By Spike Eskin
PHILADELPHIA (CBS) – Donovan McNabb won’t stop talking about his legacy in Philadelphia. Eagles fans won’t stop talking about Donovan McNabb. This really seems like a recipe for stories like this one to surface once a year or so for the rest of our lives.
So be it.
McNabb appeared on WFAN New York’s Boomer and Carton Show on Tuesday, and the topic of whether or not he threw up in the Super Bowl came up.
“I really don’t know. I really don’t know,” McNabb said when asked how the story started. “When you go through a game you get tired, but I did not throw up in the game. I got slammed on my helmet a couple of times, but you continue to go play football and I think as a quarterback, you’re gonna go through times you get hit in the mouth or you get dumped down, but you got to get back up and keep playing. It’s unfortunate that that question has to come up all the time, and I give the same answer.”
LISTEN: McNabb with Boomer and Carton
As usual, McNabb did not stop there.
“It’s one that, I think, anytime something toward to me is to try to make yourself look good, you make yourself look stupid,” he said. “So I love when people continue to bring my name up, because obviously it keeps me relevant. People talking about you and even thinking about you.”
McNabb, even given the polarizing view Eagles fans have of him, is generally considered to be the best quarterback in the team’s history. With every passing day and interview, it gets harder to remember how he played, because of how much he talks about it.

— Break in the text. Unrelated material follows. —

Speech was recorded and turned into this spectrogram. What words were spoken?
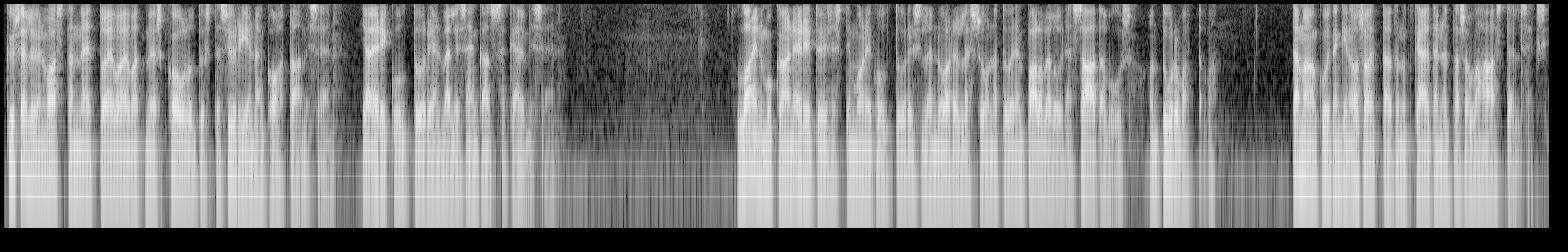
Kyselyyn vastanneet toivoivat myös koulutusta syrjinnän kohtaamiseen ja eri kulttuurien väliseen kanssakäymiseen. Lain mukaan erityisesti monikulttuurisille nuorille suunnatuiden palveluiden saatavuus on turvattava. Tämä on kuitenkin osoittautunut käytännön tasolla haasteelliseksi.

“I think my legacy is what it is. It’s about the wins, it’s about the playoff appearances, the Super Bowl appearances, it’s about the numbers that I put and that’s what everyone else gets measured by,” McNabb said. ” When you look at a decade full of going to the playoffs, how far will we go, instead of kind of the who’s who of how many wins will we get. I’ve played with the likes of Terrell Owens, everyone knows that story, but everything on defense has big names. Nobody on the offense—people can sit there and pick out names. I mean, Jon Runyan who’s doing great things right now, Tra Thomas—I’ve played with great offensive lineman, but it’s about your wins and losses and that’s, I think, what should be measured by as a quarterback in this league.”
I’ll see you in about six months when he talks about it all again.
Donovan, as a fan and fellow Syracuse alumni, I plead with you, stop talking about it.